And so it was that MMM and good lady went to attend a wedding where the mightiest of the land were present. On an aside, MMM and good lady drove in just after Risen Son and Rising Son. And MMM could not help noticing that while leader senior did not have a light shining on his face in his vehicle, junior had one shining bright as he went along. But then senior has already risen while junior is rising and so presumably needs the additional light. Mater dei on whom may there be peace, and who had the light shining on her wherever she went, whether to office and back, to party office and back or to less savoury places and back, would have understood.
But MMM has digressed. Having waved his hand at bride and groom for the queues were serpentine and long, MMM went to the dining room. The catering was by the children of Six Taste Dancing God, the maestro having long departed, leaving his descendants to carry on with the ladle and the wok. MMM has always had a soft corner for the old man’s cooking and it being more than two years since he had tasted those signature dishes, he went in with his mouth watering. But these are times when every business desires to go international and so it was with the children of Six Taste Dancing God. MMM’s heart sank when he saw sections devoted to Lebanese, Chinese, Continental and North Indian dishes with good old South Indian, which was Six Taste Dancing God’s metier, being relegated to a corner. Somehow, MMM could not bear the idea of accepting Ravioli from the same man who had once served rasam. The same goes for his Manchurian or Hummus.

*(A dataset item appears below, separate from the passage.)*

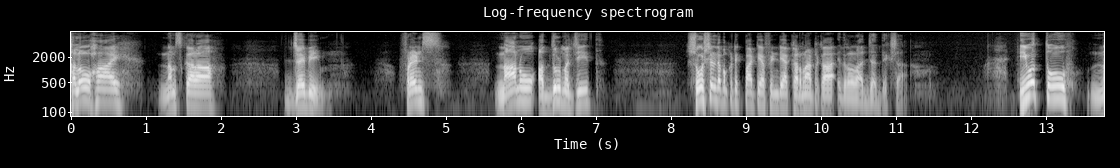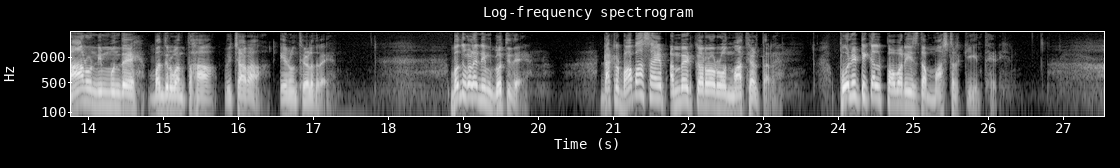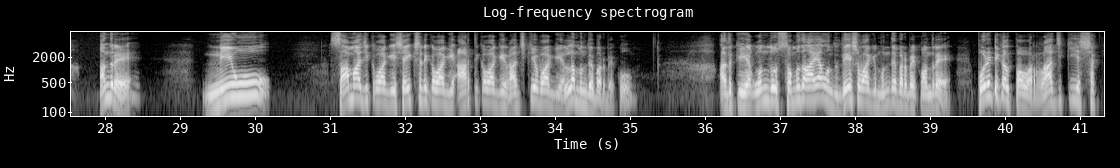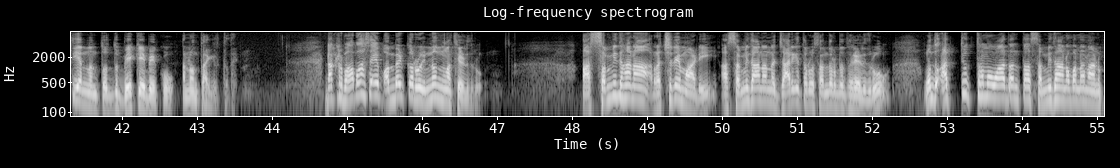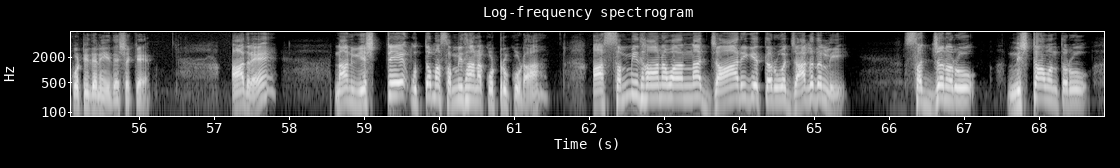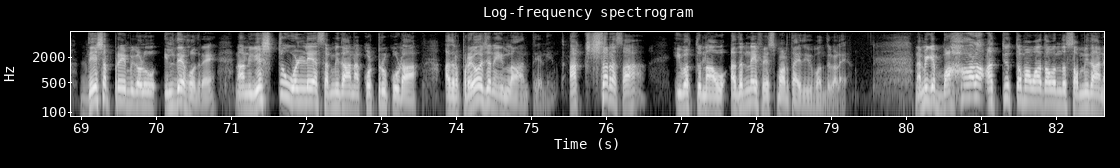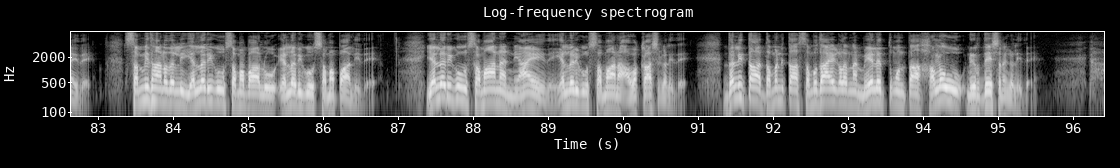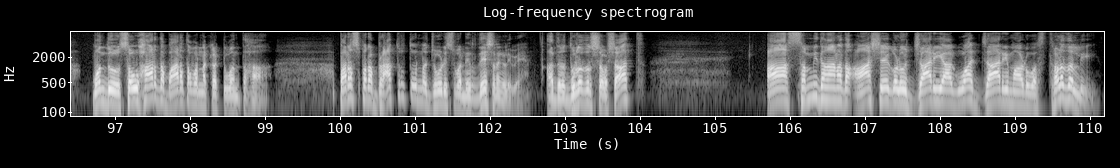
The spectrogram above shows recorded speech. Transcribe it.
Hello hi ನಮಸ್ಕಾರ. ಜೈ Bhim. Friends ನಾನು Abdul Majeed social democratic party of India Karnataka, ಇದರ ರಾಜ್ಯಾಧ್ಯಕ್ಷ. ಇವತ್ತು ನಾನು ನಿಮ್ಮ ಮುಂದೆ ಬಂದಿರುವಂತಹ ವಿಚಾರ ಏನು ಅಂತ ಹೇಳಿದ್ರೆ, ಬಂಧುಗಳೇ ನಿಮ್ಗೆ ಗೊತ್ತಿದೆ. ಡಾಕ್ಟರ್ ಬಾಬಾ ಸಾಹೇಬ್ ಅಂಬೇಡ್ಕರ್ ಅವರು ಒಂದು ಮಾತು ಹೇಳ್ತಾರೆ. Political power is the master key ಅಂತ ಹೇಳಿ. ಅಂದರೆ ನೀವು ಸಾಮಾಜಿಕವಾಗಿ, ಶೈಕ್ಷಣಿಕವಾಗಿ, ಆರ್ಥಿಕವಾಗಿ, ರಾಜಕೀಯವಾಗಿ ಎಲ್ಲ ಮುಂದೆ ಬರಬೇಕು. ಅದಕ್ಕೆ ಒಂದು ಸಮುದಾಯ, ಒಂದು ದೇಶವಾಗಿ ಮುಂದೆ ಬರಬೇಕು ಅಂದರೆ ಪೊಲಿಟಿಕಲ್ ಪವರ್ ರಾಜಕೀಯ ಶಕ್ತಿ ಅನ್ನೋಂಥದ್ದು ಬೇಕೇ ಬೇಕು ಅನ್ನೋಂತಾಗಿರ್ತದೆ ಡಾಕ್ಟರ್ ಬಾಬಾ ಸಾಹೇಬ್ ಅಂಬೇಡ್ಕರ್ ಇನ್ನೊಂದು ಮಾತು ಹೇಳಿದರು. ಆ ಸಂವಿಧಾನ ರಚನೆ ಮಾಡಿ, ಆ ಸಂವಿಧಾನನ ಜಾರಿಗೆ ತರುವ ಸಂದರ್ಭದಲ್ಲಿ ಹೇಳಿದರು, ಒಂದು ಅತ್ಯುತ್ತಮವಾದಂಥ ಸಂವಿಧಾನವನ್ನು ನಾನು ಕೊಟ್ಟಿದ್ದೇನೆ ಈ ದೇಶಕ್ಕೆ. ಆದರೆ ನಾನು ಎಷ್ಟೇ ಉತ್ತಮ ಸಂವಿಧಾನ ಕೊಟ್ಟರೂ ಕೂಡ ಆ ಸಂವಿಧಾನವನ್ನು ಜಾರಿಗೆ ತರುವ ಜಾಗದಲ್ಲಿ ಸಜ್ಜನರು, ನಿಷ್ಠಾವಂತರು, ದೇಶಪ್ರೇಮಿಗಳು ಇಲ್ಲದೆ ಹೋದರೆ ನಾನು ಎಷ್ಟು ಒಳ್ಳೆಯ ಸಂವಿಧಾನ ಕೊಟ್ಟರೂ ಕೂಡ ಅದರ ಪ್ರಯೋಜನ ಇಲ್ಲ ಅಂತೇಳಿ. ಅಕ್ಷರ ಸಹ ಇವತ್ತು ನಾವು ಅದನ್ನೇ ಫೇಸ್ ಮಾಡ್ತಾ ಇದ್ದೀವಿ ಬಂಧುಗಳೇ. ನಮಗೆ ಬಹಳ ಅತ್ಯುತ್ತಮವಾದ ಒಂದು ಸಂವಿಧಾನ ಇದೆ. ಸಂವಿಧಾನದಲ್ಲಿ ಎಲ್ಲರಿಗೂ ಸಮಬಾಲು, ಎಲ್ಲರಿಗೂ ಸಮಪಾಲಿದೆ. ಎಲ್ಲರಿಗೂ ಸಮಾನ ನ್ಯಾಯ ಇದೆ, ಎಲ್ಲರಿಗೂ ಸಮಾನ ಅವಕಾಶಗಳಿದೆ. ದಲಿತ, ದಮನಿತ ಸಮುದಾಯಗಳನ್ನು ಮೇಲೆತ್ತುವಂಥ ಹಲವು ನಿರ್ದೇಶನಗಳಿದೆ. ಒಂದು ಸೌಹಾರ್ದ ಭಾರತವನ್ನು ಕಟ್ಟುವಂತಹ ಪರಸ್ಪರ ಭ್ರಾತೃತ್ವವನ್ನು ಜೋಡಿಸುವ ನಿರ್ದೇಶನಗಳಿವೆ. ಅದರ ದುರದೃಷ್ಟವಶಾತ್ ಆ ಸಂವಿಧಾನದ ಆಶಯಗಳು ಜಾರಿಯಾಗುವ, ಜಾರಿ ಮಾಡುವ ಸ್ಥಳದಲ್ಲಿ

MMM therefore stuck to the straight and narrow, contenting himself with the old fare. But even that had slid by several notches. It was clear that the old team of cooks were no longer in office and the dishes had been made by hands from up north, people who tend to pronounce sambar as saaambrrr, rasam as ras and who would pack up and leave if you asked them to say potato in Tamil.
MMM however did notice that several others intrepidly tried the Lebanese, the Chinese and the Continental and came back with reports of how bad it all was. In MMM’s humble view it is best that Lebanese cuisine is left to the Lebanese, the Chinese to the Chinese (no correct that, Chinese food made in China tastes awful) and the Continental to those on the Continent. And the children of the Six Taste Dancing God need to aim to perfect the six traditional South Indian flavours and not run after six foreign cuisines.